Return each line of the data below verbatim; pictures are to be left out.

--- DATA EXTRACT ---

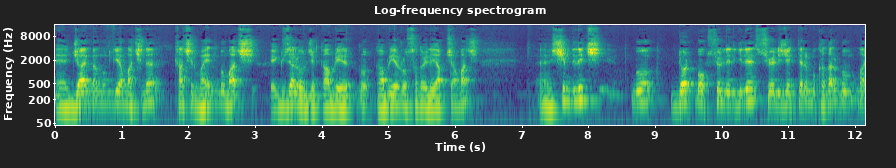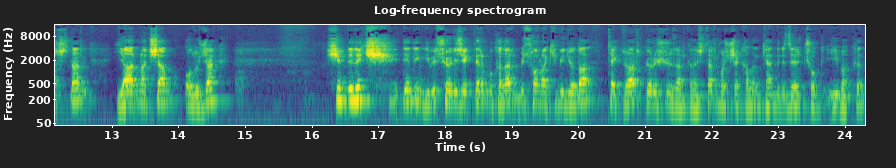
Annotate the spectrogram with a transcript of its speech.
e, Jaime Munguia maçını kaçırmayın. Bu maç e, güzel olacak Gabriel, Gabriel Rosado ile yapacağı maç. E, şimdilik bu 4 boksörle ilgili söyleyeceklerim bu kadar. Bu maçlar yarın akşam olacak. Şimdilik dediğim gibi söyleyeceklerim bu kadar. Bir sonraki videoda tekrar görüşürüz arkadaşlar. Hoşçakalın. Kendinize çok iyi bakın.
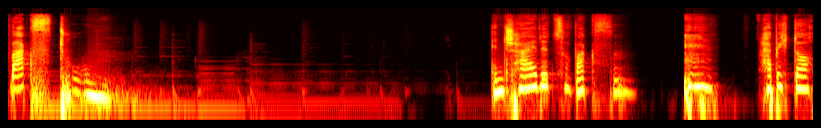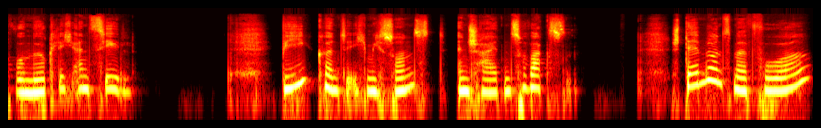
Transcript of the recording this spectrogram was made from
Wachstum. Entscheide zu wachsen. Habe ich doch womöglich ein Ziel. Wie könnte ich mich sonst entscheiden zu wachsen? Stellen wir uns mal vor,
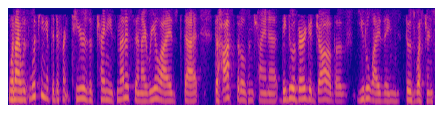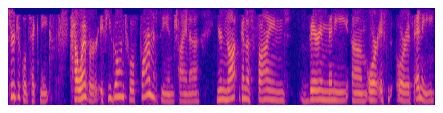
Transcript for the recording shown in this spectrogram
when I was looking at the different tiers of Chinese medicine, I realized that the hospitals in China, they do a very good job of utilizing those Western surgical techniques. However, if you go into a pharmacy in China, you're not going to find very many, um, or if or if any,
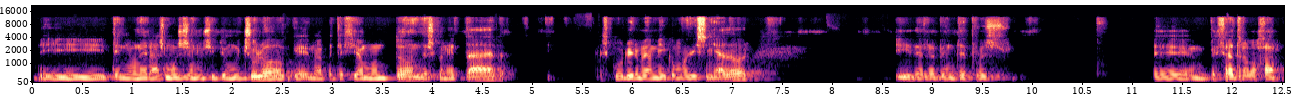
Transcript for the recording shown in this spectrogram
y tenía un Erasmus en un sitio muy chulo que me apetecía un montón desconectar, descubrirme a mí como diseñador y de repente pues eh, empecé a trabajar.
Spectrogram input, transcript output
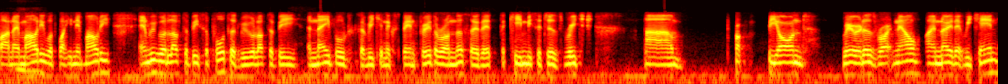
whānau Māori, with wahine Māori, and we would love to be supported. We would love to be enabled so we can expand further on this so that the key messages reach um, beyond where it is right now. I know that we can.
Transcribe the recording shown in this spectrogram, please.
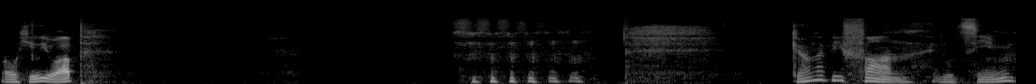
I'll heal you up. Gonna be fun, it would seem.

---

■ SOLUTION FOR THIS PROBLEM
Annotate the spectrogram with a transcript of its speech.
e, Jaime Munguia maçını kaçırmayın. Bu maç e, güzel olacak Gabriel, Gabriel Rosado ile yapacağı maç. E, şimdilik bu 4 boksörle ilgili söyleyeceklerim bu kadar. Bu maçlar yarın akşam olacak. Şimdilik dediğim gibi söyleyeceklerim bu kadar. Bir sonraki videoda tekrar görüşürüz arkadaşlar. Hoşçakalın. Kendinize çok iyi bakın.
Transcript of the recording this spectrogram was made from
Wachstum. Entscheide zu wachsen. Habe ich doch womöglich ein Ziel. Wie könnte ich mich sonst entscheiden zu wachsen? Stellen wir uns mal vor,
Transcript for the recording shown in this spectrogram
when I was looking at the different tiers of Chinese medicine, I realized that the hospitals in China, they do a very good job of utilizing those Western surgical techniques. However, if you go into a pharmacy in China, you're not going to find very many, um, or if or if any,
Transcript for the recording shown in this spectrogram
y tenía un Erasmus en un sitio muy chulo que me apetecía un montón desconectar, descubrirme a mí como diseñador y de repente pues eh, empecé a trabajar.
Spectrogram input, transcript output
whānau Māori, with wahine Māori, and we would love to be supported. We would love to be enabled so we can expand further on this so that the key messages reach um, beyond where it is right now. I know that we can.
Transcribe the recording shown in this spectrogram, please.
I'll heal you up. Gonna be fun, it would seem.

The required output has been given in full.